This approach turns the current visibility approach for siting on its head. Typically a project is sited based on other concerns, such as engineering feasibility and cost first, and only then do planners conduct a viewshed analysis to determine who is able to see the turbines.

Next, they mapped where wind energy resources are the greatest and thus where turbines are more likely to produce positive economic returns. These maps combine information on engineering costs for various potential siting locations with harnessable wind energy at each location. The cost data was trickier to get than the tourism and residential data, because wind project costs are often proprietary information. Griffin acquired initial figures through secret coffee meetings with industry insiders while living in Germany (as a visiting researcher at the University of Bremerhaven), where offshore wind projects are common.

“That was one of the major tasks of this project, to do an exhaustive search of costs, down to nuts and bolts basically,” he said. “It’s difficult information to get. You can’t go to the store and go buy a wind turbine. The people that do buy them are big multi-national corporations,” Griffin said. He added that the transactions are contractual and typically include non-disclosure agreements.

“I had some really clandestine meetings in restaurants,” Griffin said, “where people were writing stuff down in napkins, or not writing it down at all.”

The authors weren’t able to use that data to crunch numbers, but it gave Griffin baseline figures with which to evaluate cost estimates he was able to dig up independently. Those costs were combined with estimates of the wind power available at different spots, and then mapped.

The economic analysis presented in the paper shows that the Block Island project, built by Providence-based Deepwater Wind, will likely lose money, even though sited in the most lucrative location.

With five turbines, it’s too small to enjoy economies of scale for all of the installation costs. But for Deepwater Wind, the point is to demonstrate that this type of project can be successful, Griffin said.

“By having successfully done this in one location, that gives them a huge advantage over companies that are not proven,” he said.

The company has a much bigger offshore windfarm project planned a few miles to the southeast of the Block Island location. Many other projects, by various companies, offshore of Maryland, New Jersey, and other states, are in exploratory and planning stages.

Altogether, the Block Island analysis highlights the location where the turbines are being built as ideal for both minimizing visibility and maximizing harvested energy. This type of analysis could have sped the Block Island project along and increased public support from the beginning, said co-author Anne Guerry, a Woods senior research associate and Natural Capital Project lead scientist.

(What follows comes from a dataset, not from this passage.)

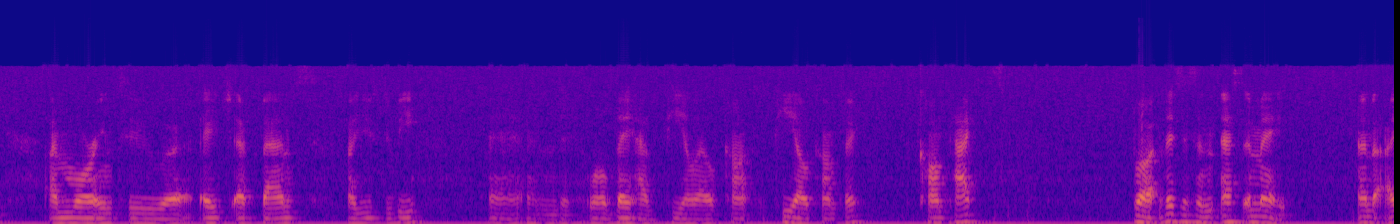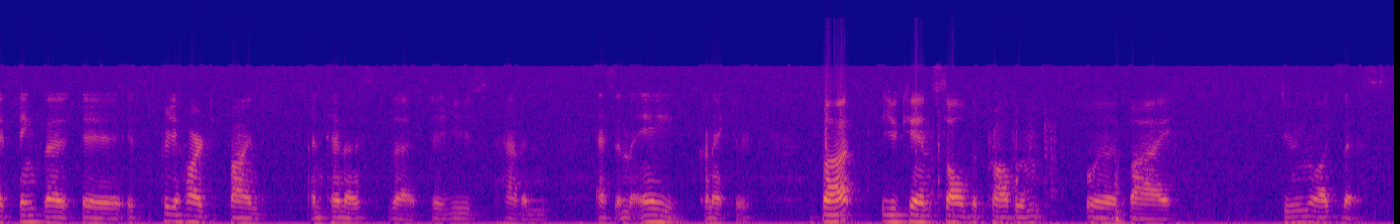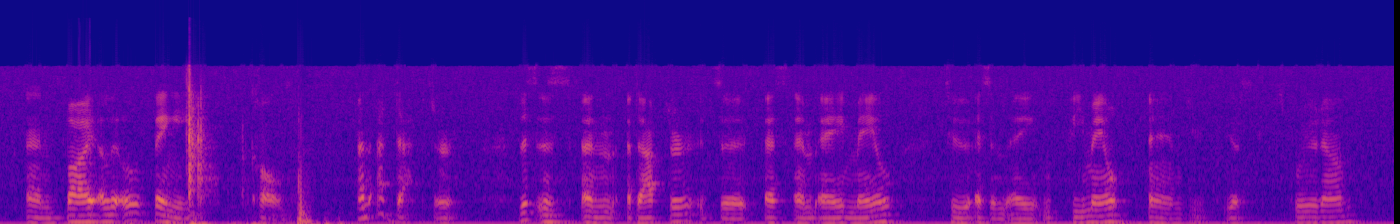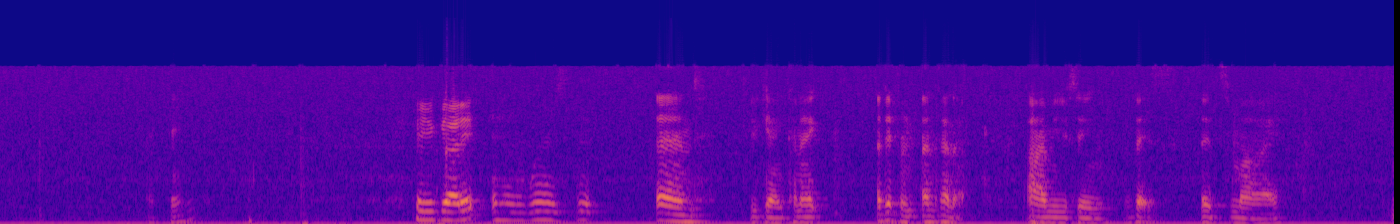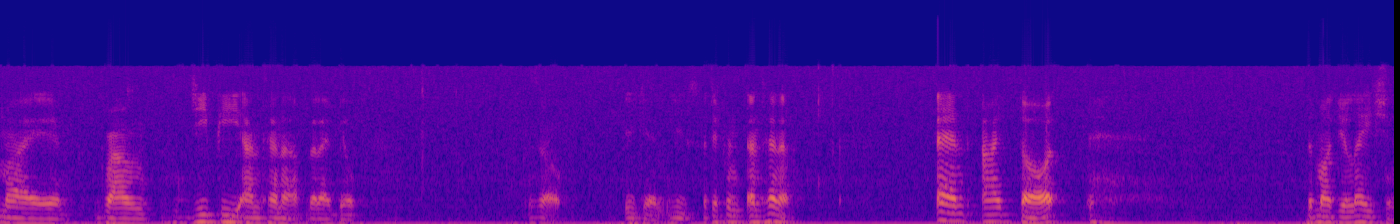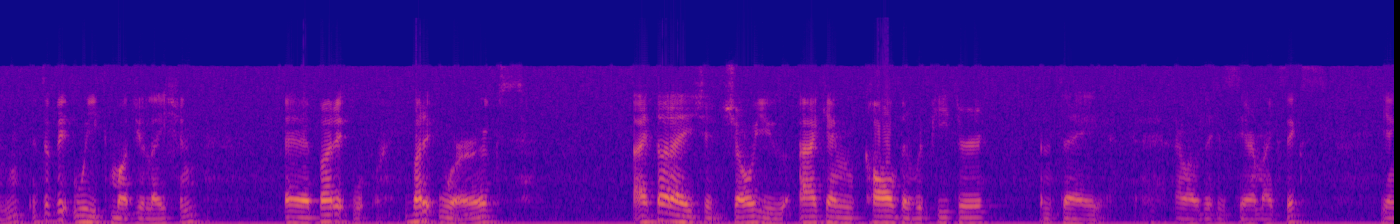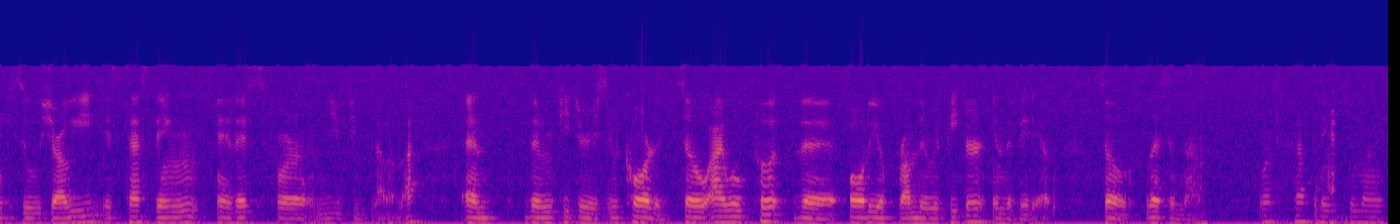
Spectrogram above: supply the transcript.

“Rhode Island went through a huge public engagement process and visual issues came up a lot,” Guerry said. “Some of that process could have been reduced by using this type of analysis. This approach doesn’t make visibility concerns go away, but it acknowledges them upfront and allows for more detailed discussions of who can see what from where.”

Griffin hopes future projects will consider using visibility and wind energy values in their siting analyses—and he and his co-authors have made it easier to do so by building their approach into the Natural Capital Proejct's free and open-source InVEST software toolset.

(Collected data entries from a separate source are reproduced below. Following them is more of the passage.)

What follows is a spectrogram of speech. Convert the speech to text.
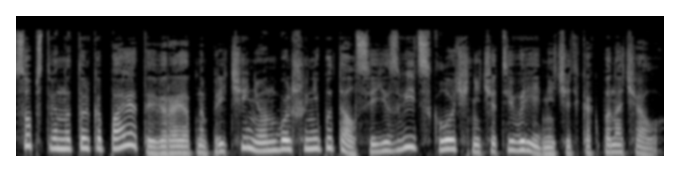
Собственно, только по этой, вероятно, причине он больше не пытался язвить, склочничать и вредничать, как поначалу.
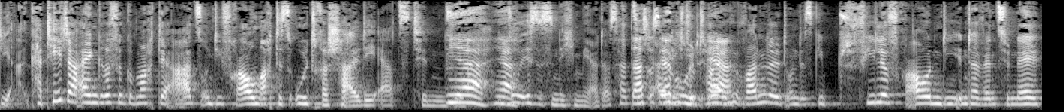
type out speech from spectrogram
die Kathetereingriffe gemacht, der Arzt, und die Frau macht das Ultraschall, die Ärztin. So. Ja, ja. So ist es nicht mehr. Das hat Das sich ist eigentlich gut, total ja. gewandelt und es gibt viele Frauen, die interventionell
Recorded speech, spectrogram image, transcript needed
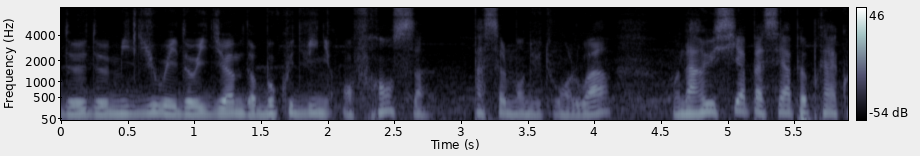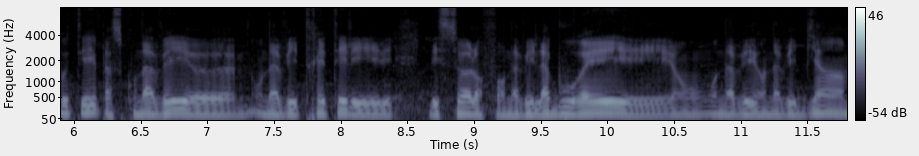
de, et d'oïdium dans beaucoup de vignes en France, pas seulement du tout en Loire On a réussi à passer à peu près à côté parce qu'on avait, on avait traité les, sols, enfin on avait labouré et on, avait, on avait bien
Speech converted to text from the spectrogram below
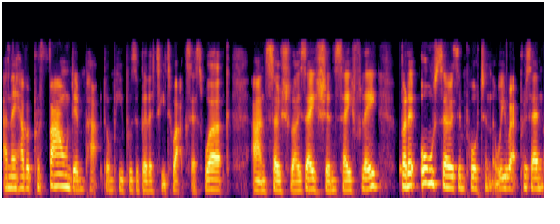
and they have a profound impact on people's ability to access work and socialisation safely. But it also is important that we represent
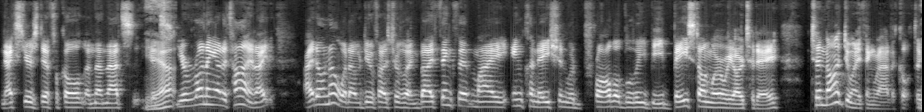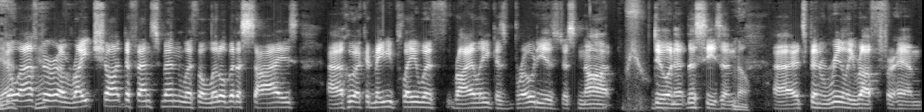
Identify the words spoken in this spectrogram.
next year's difficult, and then that's Yeah. you're running out of time. I I don't know what I would do if I was Treliving, but I think that my inclination would probably be based on where we are today to not do anything radical, to Yeah, go after a right shot defenseman with a little bit of size. Uh, who I could maybe play with Rielly because Brodie is just not doing it this season. No. Uh, it's been really rough for him.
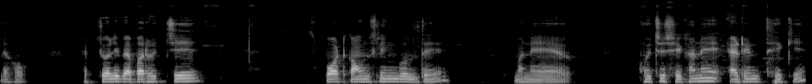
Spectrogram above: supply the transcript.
দেখো, অ্যাকচুয়ালি ব্যাপার হচ্ছে স্পট কাউন্সিলিং বলতে মানে হচ্ছে সেখানে অ্যাটেন্ড থেকে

“In the Block Island analysis, we showed that the project was well-sited, considering both visibility and the energy resources," Griffin said. "It doesn’t really help after the fact, but for all these new locations where the location is up in the air, this analysis can be really helpful.”

Co-authors of "Incorporating the Visibility of Coastal Energy Infrastructure Into Multi-Criteria Siting Decisions," include Griffin, Nicolas Chaumont, Douglas Denu, Guerry, Choon-Ki Kim and Woods Consulting Professor Mary Ruckelshaus (Natural Capital Project).